Change is basically every entrepreneurs' middle name. It is something they strive for as they seek solutions to problems and then export those solutions for monetary gain. They have to change their mindset, change their lives and sometimes change entire industries.

Yet, I have found that sometimes entrepreneurs themselves can be resistant to change within their own companies. Whether it is the need to change key employees, their business model, their product line, their sales channels or something else, entrepreneurs can fail to see a problem within their own enterprise and take the necessary action to change it.

I think this is mostly due to two different reasons:

  1. Entrepreneurs don't have a problem changing or adapting things that they like, so they have no problem changing themselves or changing an industry that they're really interested in. However, they may not be as willing to change the nuts and bolts elements of their companies that seems a lot more like work than passion.

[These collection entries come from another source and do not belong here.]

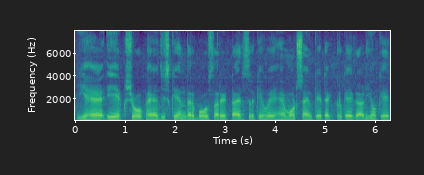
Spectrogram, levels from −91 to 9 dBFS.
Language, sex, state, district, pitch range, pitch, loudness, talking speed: Hindi, male, Rajasthan, Bikaner, 125-140 Hz, 130 Hz, -14 LUFS, 190 wpm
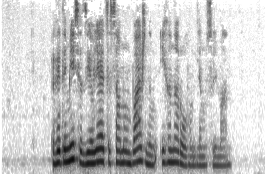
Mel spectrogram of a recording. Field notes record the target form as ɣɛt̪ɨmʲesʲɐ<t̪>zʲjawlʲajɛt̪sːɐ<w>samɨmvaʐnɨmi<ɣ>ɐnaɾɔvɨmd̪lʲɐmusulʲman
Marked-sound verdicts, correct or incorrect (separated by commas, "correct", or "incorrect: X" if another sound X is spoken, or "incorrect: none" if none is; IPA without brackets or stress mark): correct, incorrect: none, correct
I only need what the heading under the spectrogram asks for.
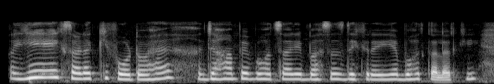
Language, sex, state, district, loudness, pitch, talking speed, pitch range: Hindi, female, Uttar Pradesh, Lalitpur, -14 LUFS, 250 Hz, 205 wpm, 235-265 Hz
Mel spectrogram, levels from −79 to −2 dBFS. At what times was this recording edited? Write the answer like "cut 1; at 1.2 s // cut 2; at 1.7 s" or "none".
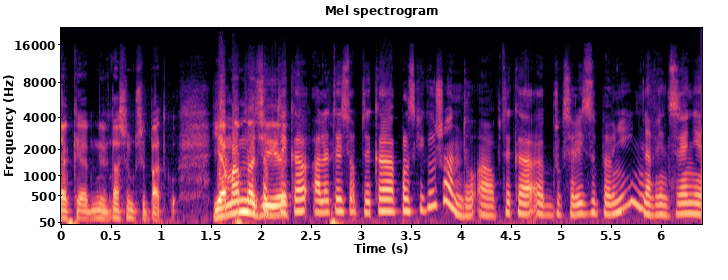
none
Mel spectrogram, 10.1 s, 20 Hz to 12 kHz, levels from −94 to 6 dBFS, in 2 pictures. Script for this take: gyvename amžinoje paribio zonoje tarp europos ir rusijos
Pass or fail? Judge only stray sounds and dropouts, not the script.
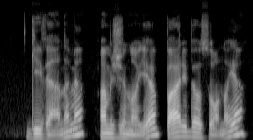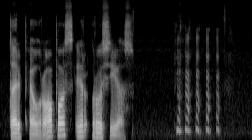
fail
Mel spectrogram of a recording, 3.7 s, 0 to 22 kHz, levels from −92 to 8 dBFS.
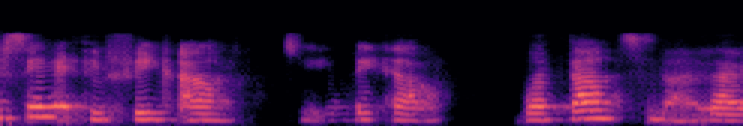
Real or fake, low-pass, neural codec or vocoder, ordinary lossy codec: fake; 7.2 kHz; codec, 16 kHz, 1 kbps, FreqCodec, smaller model; none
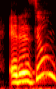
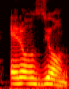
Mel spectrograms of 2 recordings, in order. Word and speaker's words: erozyon: ne denir diye sorsam ne cevap verirsiniz erozyon diyorsanız yanılıyorsunuz Çünkü doğrusu erozyon olacak 19'uncu sırada İsa dinozor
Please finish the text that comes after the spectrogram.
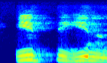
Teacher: நாவின் நுனி மேல்வாய் பல்லின் வேர்பகுதி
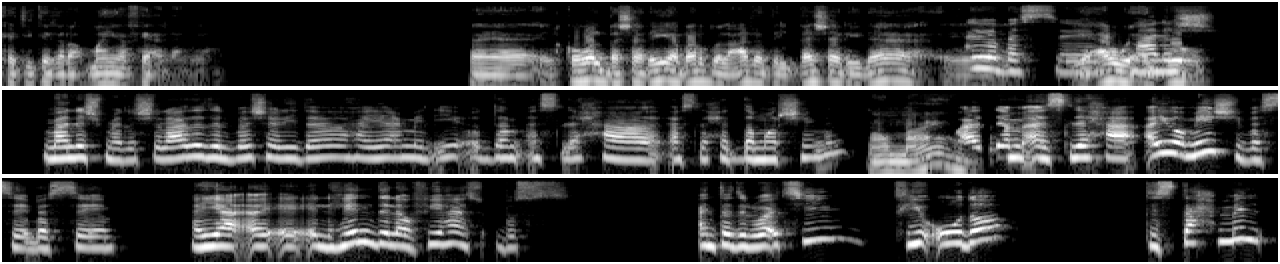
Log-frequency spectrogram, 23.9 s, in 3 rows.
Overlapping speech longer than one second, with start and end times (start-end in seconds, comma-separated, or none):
6.0-7.6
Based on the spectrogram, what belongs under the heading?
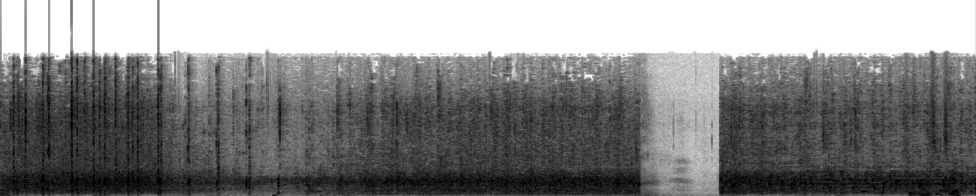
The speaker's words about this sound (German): Ähm, oh, es geht weiter, minutenlang weiter, diese, ähm, diese Jubeln.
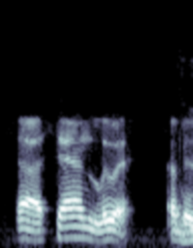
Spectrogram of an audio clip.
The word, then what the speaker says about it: San Luis Obispo: How do you pronounce that? – San Luis Obispo.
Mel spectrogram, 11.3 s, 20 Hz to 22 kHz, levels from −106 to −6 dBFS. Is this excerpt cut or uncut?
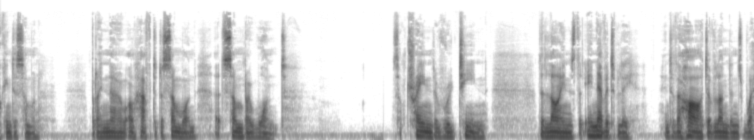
cut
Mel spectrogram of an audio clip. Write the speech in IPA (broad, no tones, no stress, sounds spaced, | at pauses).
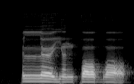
lː œ j ə̃ n p ɔ b ɔ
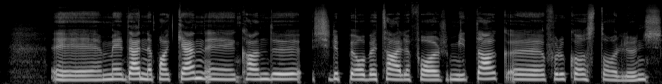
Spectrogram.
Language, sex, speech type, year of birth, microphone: Norwegian, female, spontaneous, 1983, Shure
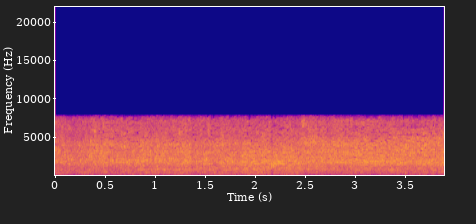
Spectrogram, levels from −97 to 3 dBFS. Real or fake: real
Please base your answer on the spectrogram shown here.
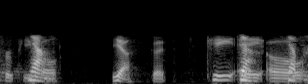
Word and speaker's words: Tao: T-A-O Academy, Tao, or Tao, but it's also Tao Academy, yes.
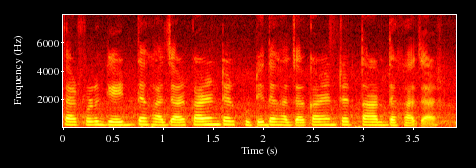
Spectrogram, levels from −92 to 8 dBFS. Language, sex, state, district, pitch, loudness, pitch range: Bengali, female, Assam, Hailakandi, 210 Hz, -15 LUFS, 200-220 Hz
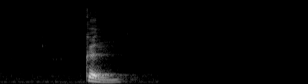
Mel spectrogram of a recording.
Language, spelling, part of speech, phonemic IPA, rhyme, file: Dutch, kun, verb, /kʏn/, -ʏn, Nl-kun.ogg
- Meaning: second-person singular present indicative of kunnen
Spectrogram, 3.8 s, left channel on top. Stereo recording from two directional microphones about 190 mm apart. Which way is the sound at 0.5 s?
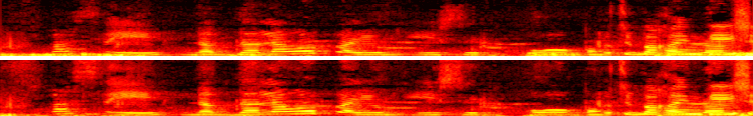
75° right (ahead or behind).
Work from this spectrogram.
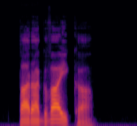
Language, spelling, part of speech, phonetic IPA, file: Polish, Paragwajka, noun, [ˌparaˈɡvajka], Pl-Paragwajka.ogg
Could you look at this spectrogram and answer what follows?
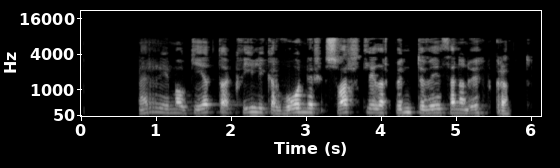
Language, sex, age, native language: Icelandic, male, 20-29, Icelandic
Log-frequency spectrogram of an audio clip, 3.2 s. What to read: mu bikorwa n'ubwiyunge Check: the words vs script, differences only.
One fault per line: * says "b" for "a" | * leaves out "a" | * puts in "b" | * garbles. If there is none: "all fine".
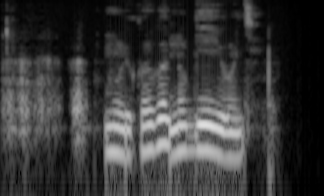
all fine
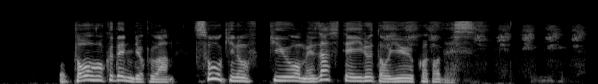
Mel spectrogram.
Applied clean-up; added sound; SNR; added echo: neural mask model Resemble Enhance denoiser.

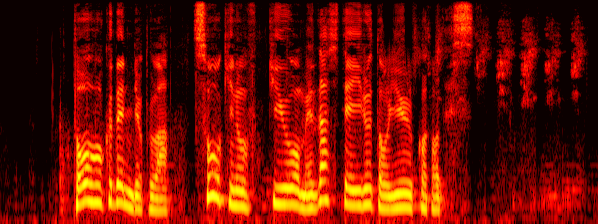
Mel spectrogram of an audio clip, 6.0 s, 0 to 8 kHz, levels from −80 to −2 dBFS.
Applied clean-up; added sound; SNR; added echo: neural separator model SepFormer DNS4.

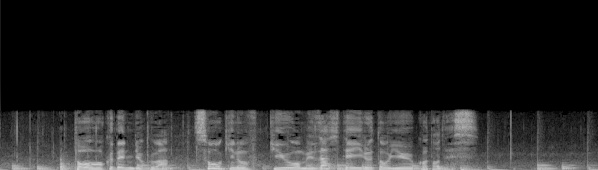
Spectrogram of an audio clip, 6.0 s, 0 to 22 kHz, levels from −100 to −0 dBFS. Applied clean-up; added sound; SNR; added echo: none; none; none; none.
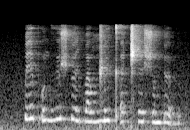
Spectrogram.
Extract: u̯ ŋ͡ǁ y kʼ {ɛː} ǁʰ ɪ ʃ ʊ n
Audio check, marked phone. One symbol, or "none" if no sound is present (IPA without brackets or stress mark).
ɛ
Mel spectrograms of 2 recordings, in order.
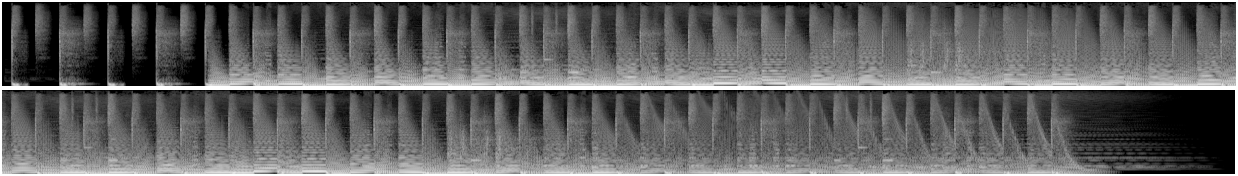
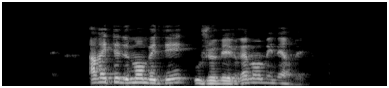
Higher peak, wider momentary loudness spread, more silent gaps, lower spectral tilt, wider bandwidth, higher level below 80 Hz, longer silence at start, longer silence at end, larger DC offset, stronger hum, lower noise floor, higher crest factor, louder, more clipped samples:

  2. Entrepreneurs tend to see themselves as being on a mission, and anything that doesn't relate to their immediate mission is a distraction. A change that is born from necessity is often not something entrepreneurs see as serving their mission, but some niggling detail that is distracting from their greater calling.

Some changes that I've personally observed being difficult for entrepreneurs to make include:

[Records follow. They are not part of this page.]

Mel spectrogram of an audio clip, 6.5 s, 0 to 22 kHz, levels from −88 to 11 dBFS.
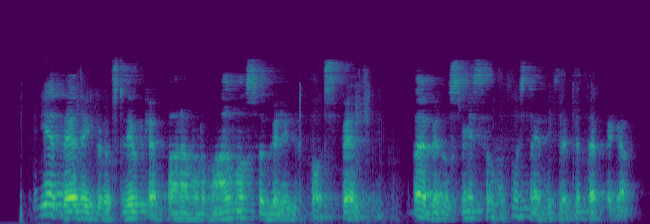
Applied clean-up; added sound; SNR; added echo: neural mask model DeepFilterNet 3.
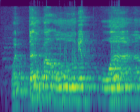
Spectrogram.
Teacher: Jangan sampai timbul qalqalah sehingga terdengar bacaan ridho wa, jangan. Karena dot bukan huruf qalqalah.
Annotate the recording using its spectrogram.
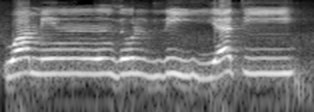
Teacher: تی 2 سیکنڈ کے لیے لمبا. یا مدہ ہے یہاں پر. ذریاتی کر کے ہم تی کو بھی چھوٹا کر دیتے ہیں, یا کو لمبا کر دیتے ہیں.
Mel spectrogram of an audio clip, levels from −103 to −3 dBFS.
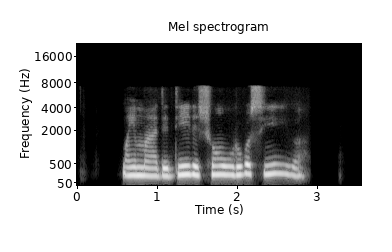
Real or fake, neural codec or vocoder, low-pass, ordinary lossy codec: fake; codec, 24 kHz, 0.9 kbps, DualCodec; 7.2 kHz; MP3, 64 kbps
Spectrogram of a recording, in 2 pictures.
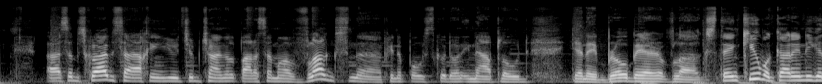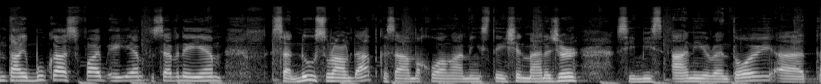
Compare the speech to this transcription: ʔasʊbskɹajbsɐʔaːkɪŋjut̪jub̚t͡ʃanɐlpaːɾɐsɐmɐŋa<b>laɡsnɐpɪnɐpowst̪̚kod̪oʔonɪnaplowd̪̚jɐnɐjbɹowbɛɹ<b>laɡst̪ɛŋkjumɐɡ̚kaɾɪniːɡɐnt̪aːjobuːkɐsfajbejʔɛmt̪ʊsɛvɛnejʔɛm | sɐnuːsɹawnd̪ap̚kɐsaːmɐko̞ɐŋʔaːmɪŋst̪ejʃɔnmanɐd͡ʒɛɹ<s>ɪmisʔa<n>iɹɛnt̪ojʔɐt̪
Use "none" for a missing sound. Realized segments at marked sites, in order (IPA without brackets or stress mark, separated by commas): v, v, s, n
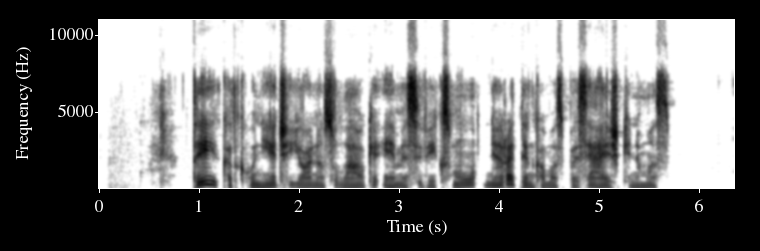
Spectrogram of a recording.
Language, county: Lithuanian, Klaipėda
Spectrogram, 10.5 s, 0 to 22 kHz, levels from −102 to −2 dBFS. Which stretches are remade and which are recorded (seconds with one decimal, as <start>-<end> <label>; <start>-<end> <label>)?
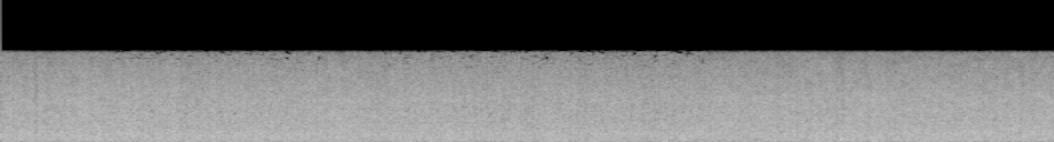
0.0-1.1 remade; 1.1-3.2 recorded; 3.2-3.8 remade; 3.8-7.1 recorded; 7.1-10.5 remade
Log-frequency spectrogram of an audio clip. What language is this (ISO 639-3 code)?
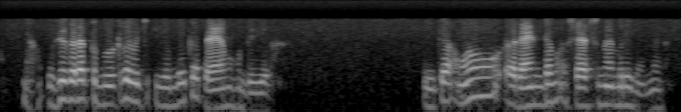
pan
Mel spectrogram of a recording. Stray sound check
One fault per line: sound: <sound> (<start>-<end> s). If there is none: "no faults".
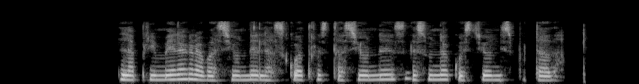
no faults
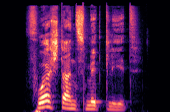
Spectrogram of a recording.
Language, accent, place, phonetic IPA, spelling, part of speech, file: German, Germany, Berlin, [ˈfoːɐ̯ʃtant͡sˌmɪtɡliːt], Vorstandsmitglied, noun, De-Vorstandsmitglied.ogg
- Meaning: board member, director (member of a board of directors)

  • Tempering assumptions about customers and how well they know their target market.

  • Scaling up during growth phases for the company.

  • Dealing with new team members who are not fitting in or have lost their drive after a certain period with the company.

  • Overestimating or underestimating technological or societal change and failing to adapt to it.

Fortunately for entrepreneurs, there are some tell-tale signs that they need to make changes in their companies that they can look out for and act on. Like these four signs:

1. You're making too many assumptions.

You may think you know your audience and how your marketing messages will come across to them, but there's no substitute for getting hard and fast numbers to look at and make decisions from.

Rather than assumptions, use a more scientific method with theories. The thing about theories is that, unlike assumptions, you don't take it for granted that they are correct. You start with something that you think is likely and then try to prove that you were either right or wrong about it via experimentation and measuring your results.

2. You've been holding onto a status quo for too long.

Your company doesn't always have to be growing, but you should beware if you've been in a holding pattern for too long. Even if your market share hasn't shrunk any in the past several years, that doesn't mean you should feel safe because it only takes one new competitor to usurp your position.

Growing and expanding is just as much about survival as it is about gunning for the No. 1 spot in your industry. Don't rest on your laurels. If you are comfortable, that means you are lagging behind.

3. You're relying on the same key contributors to your success for too long.

Similar to the last point, companies need new blood once in a while. If you have been relying on the same group of people for too long, things are bound to get stale. That's not to say you necessarily have to get rid of anyone, but it pays to bring in some new ideas by way of bringing in new people.

It could be through hiring, through contract work with freelancers or through consulting and brainstorming with peers, but new perspectives bring new ideas, which helps prevent your company from getting stagnant.

4. You've stopped paying attention to your industry.

It seems counterintuitive to say that a company, especially one at the top of a given industry, could possibly stop paying attention to it, but it happens. Everytime you witness a long-standing industry get "disrupted" by some young upstart that does things completely different, you're witnessing old companies not paying attention to their industries.

Something I personally like to do is to find the two or three most important magazines or publications related to the industries I'm in and read a few issues from three or four years ago and then compare them to current issues. I look at the trends that developed over the last few years, think about how they've affected my business, and try to predict where things will go next. Then I come up with some theories to test based on those predictions. If you don't mind a little homework, you should try it.

Change for the sake of change isn't necessarily good, but if you see the signs, it might be time to mix things up a bit. I call this my elevator theory. If you are not going up (ascending) you are going down (descending).